═══ TASK INPUT

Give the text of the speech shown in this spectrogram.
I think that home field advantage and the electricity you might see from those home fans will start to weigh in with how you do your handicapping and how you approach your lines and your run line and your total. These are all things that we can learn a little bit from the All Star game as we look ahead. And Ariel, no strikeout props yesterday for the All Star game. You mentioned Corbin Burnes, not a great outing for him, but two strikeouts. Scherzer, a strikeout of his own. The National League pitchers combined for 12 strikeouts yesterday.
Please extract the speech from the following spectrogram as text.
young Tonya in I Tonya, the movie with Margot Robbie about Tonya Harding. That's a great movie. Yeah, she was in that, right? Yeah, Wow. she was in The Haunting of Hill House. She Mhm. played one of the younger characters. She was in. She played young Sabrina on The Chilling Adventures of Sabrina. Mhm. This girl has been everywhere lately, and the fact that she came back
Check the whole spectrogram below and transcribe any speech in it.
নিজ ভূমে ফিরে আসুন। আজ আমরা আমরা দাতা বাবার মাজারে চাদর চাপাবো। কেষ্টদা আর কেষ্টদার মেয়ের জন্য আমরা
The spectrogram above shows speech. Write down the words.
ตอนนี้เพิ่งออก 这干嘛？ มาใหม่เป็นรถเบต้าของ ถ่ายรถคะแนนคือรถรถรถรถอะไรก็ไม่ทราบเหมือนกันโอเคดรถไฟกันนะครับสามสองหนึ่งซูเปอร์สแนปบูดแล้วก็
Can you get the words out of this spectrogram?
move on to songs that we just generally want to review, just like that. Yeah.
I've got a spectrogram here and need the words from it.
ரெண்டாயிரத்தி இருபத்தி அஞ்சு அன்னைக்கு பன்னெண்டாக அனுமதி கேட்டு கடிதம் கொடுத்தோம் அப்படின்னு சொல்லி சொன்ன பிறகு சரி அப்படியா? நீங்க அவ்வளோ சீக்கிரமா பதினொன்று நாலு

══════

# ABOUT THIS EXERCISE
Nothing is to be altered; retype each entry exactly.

# ANSWER BOX
Give the text of the speech shown in this spectrogram.
I think that home field advantage and the electricity you might see from those home fans will start to weigh in with how you do your handicapping and how you approach your lines and your run line and your total. These are all things that we can learn a little bit from the All Star game as we look ahead. And Ariel, no strikeout props yesterday for the All Star game. You mentioned Corbin Burnes, not a great outing for him, but two strikeouts. Scherzer, a strikeout of his own. The National League pitchers combined for 12 strikeouts yesterday.
Please extract the speech from the following spectrogram as text.
young Tonya in I Tonya, the movie with Margot Robbie about Tonya Harding. That's a great movie. Yeah, she was in that, right? Yeah, Wow. she was in The Haunting of Hill House. She Mhm. played one of the younger characters. She was in. She played young Sabrina on The Chilling Adventures of Sabrina. Mhm. This girl has been everywhere lately, and the fact that she came back
Check the whole spectrogram below and transcribe any speech in it.
নিজ ভূমে ফিরে আসুন। আজ আমরা আমরা দাতা বাবার মাজারে চাদর চাপাবো। কেষ্টদা আর কেষ্টদার মেয়ের জন্য আমরা
The spectrogram above shows speech. Write down the words.
ตอนนี้เพิ่งออก 这干嘛？ มาใหม่เป็นรถเบต้าของ ถ่ายรถคะแนนคือรถรถรถรถอะไรก็ไม่ทราบเหมือนกันโอเคดรถไฟกันนะครับสามสองหนึ่งซูเปอร์สแนปบูดแล้วก็
Can you get the words out of this spectrogram?
move on to songs that we just generally want to review, just like that. Yeah.
I've got a spectrogram here and need the words from it.
ரெண்டாயிரத்தி இருபத்தி அஞ்சு அன்னைக்கு பன்னெண்டாக அனுமதி கேட்டு கடிதம் கொடுத்தோம் அப்படின்னு சொல்லி சொன்ன பிறகு சரி அப்படியா? நீங்க அவ்வளோ சீக்கிரமா பதினொன்று நாலு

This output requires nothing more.